She apologized on her behalf for the “misunderstanding” her sister caused.

“I know her better than anyone else. Brianna Rubia’s my best friend. I’ve honestly never met anyone else as pure as her 🙂 She was and has always been there for me. This is just me being here for her. Again, we’re sorry,” Samantha said.

Arambulo also shared via an open letter on Twitter and a video on Instagram her reasons for her remarks.

Part of her letter read:

“I would like to apologize for the harsh words I’ve used in my IG story at a very sensitive time like this. It’s just so frustrating to see that some people who have the option to stay home are still not following the government’s efforts.”

Reporter Regine Cabato pointed out that the report featured on Arambulo’s stories tells of the police chief yelling at Filipinos who are only trying to get to work.

“It takes next-level blindness to watch a report like that, and all the other reports we’ve been seeing from local press at checkpoints, and not feel any empathy or even sympathy for humans,” Cabato said.

Taking the cue from the backlash, Arambulo released a series of apologies on her social media accounts.

“In all humility and sincerity, I would like to apologize for being isensitive. I didn’t mean to undermine anyone— hurt and offend everyone. I should have been more considerate of others who are trying to copy with this crisis,” Arambulo’s latest apology read. 

“This was a hard lesson for me and I will use this to educate myself and strive to be better. Hoping for your forgiveness and I will try to do whatever I can to help. I am very sorry,” she added.

Evangelista, meanwhile, tweeted that “being toxic” on social media will not help.

“Ayoko na Twitter. Kayo kayo nalang mag-away. Tumulong na lang tayong lahat. Being toxic will not help. Good bye nalang. ‘Di ko na kaya,” the actress’s deleted tweet read.

She deleted this tweet and later on apologized for her previous remarks.

“I deleted all my previous tweets. I understand the hate. I should have elaborated my sentiments more.

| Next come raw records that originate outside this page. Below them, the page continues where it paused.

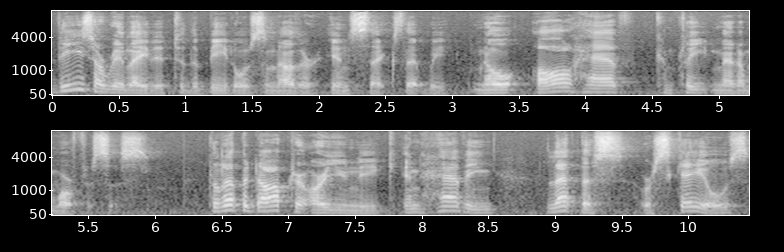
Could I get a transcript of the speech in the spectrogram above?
These are related to the beetles and other insects that we know all have complete metamorphosis. The Lepidoptera are unique in having lepis or scales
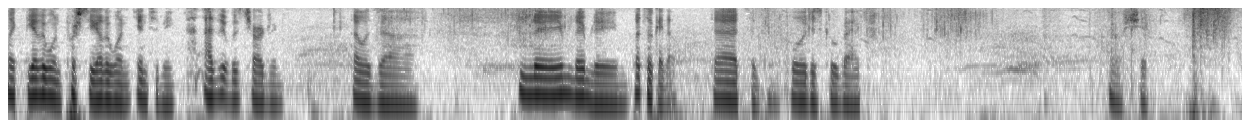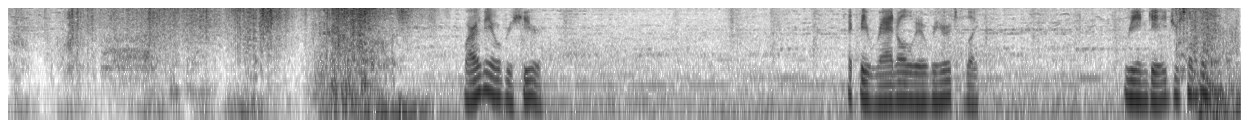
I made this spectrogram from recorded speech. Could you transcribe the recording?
Like the other one pushed the other one into me as it was charging. That was uh lame, lame, lame. That's okay though. That's okay. We'll just go back. Oh shit. Why are they over here? Like they ran all the way over here to like re-engage or something?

I am sorry. So sorry,” the actress tweeted.

“You may not see my heart and that’s ok so I just wanna say I am truly sorry if I offended ‘you,'” she also said.